Since then, they’ve played in the Southern League Premier Division South. The lease on their current ground runs out in December 2024, but they remain in talks over a potential extension that would allow them to construct their new stadium.
Dolphins have ambitions of becoming a Football League side, but any rise up the divisions would massively require a new home.
With there are some Poole supporters feeling frustrated at being kept in the dark surrounding the project, Rossiter stressed that there was a real sense of confidence and excitement in the boardroom.
“It is within touching distance, you can almost feel it,” he added.
“It’s that close.
“For the fans, it has been a long time coming. Too many false dawns, and we’ve got to deliver on this.”
A few more details from today’s news that expanded upon Monday’s story:
⚽️ Poole Town’s new ground ‘similar’ but not identical to #afcb‘s current home
⚽️ To be built in phases, dependent on league and investment#nonleague #COYD #APAW https://t.co/1XY3uCjkq8
— Jack Tanner 🏴 (@EchoSportJack) June 19, 2022
Fans reacted as the Southern League club reveal plans for a new stadium ‘similar’ to the one used by AFC Bournemouth…
@afcbbeachboy: I would love to see it but it’s pure utter fantasy, never going to happen imo. Surely the answer is for the council to find some land where Poole and AFCB could share a ground .
@ryan_woolnough: This is going to end up looking like Hayes. Build one huge stand and that’s it. @coreyeaton97 will tell you how fun that is
@coreyeaton97: Exactly what I thought when I read this. Look how that ended up with us, modern stadiums are garbage these days!
@NickStoreyNo1: In close proximity to Poole town centre?? The site in which they proposed the creek moor secondary school opposite the park and ride??
If it’s back out in canford magna i reckon it will cause a massive issue with the majority of regular fans choosing to walk to the ground to have a few beers with the football? Just hope so much that its near the town centre.

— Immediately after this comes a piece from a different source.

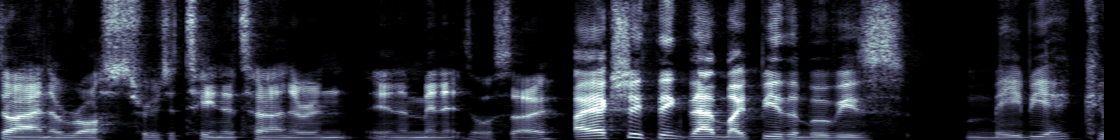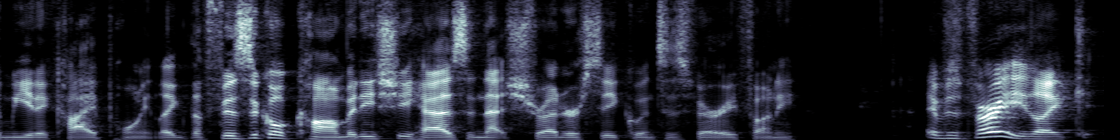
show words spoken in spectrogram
Diana Ross through to Tina Turner in in a minute or so. I actually think that might be the movie's maybe a comedic high point. Like the physical comedy she has in that shredder sequence is very funny. It was very like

A club for the town needs to be in the town!!
@bobsully47: They only get 250 people watching them…..
@dan15w: Little old poole have rattled chez fan base. Unreal
@ptfcafcb: Get it done 🐬
@sunnydls: Just beg it’s not Canford Magna
@natanliro: How are they planning on filling that out? 😂
@jamiesargentt: No way Poole Town (7th tier) might end up having a bigger ground than Bournemouth (Premier League)
@afcbmatt237: @jeffmostyn does it bother you that a non league local team could potentially have a bigger ground then us #afcb
@GF_PTFC: Exciting times ahead for @PooleTownFC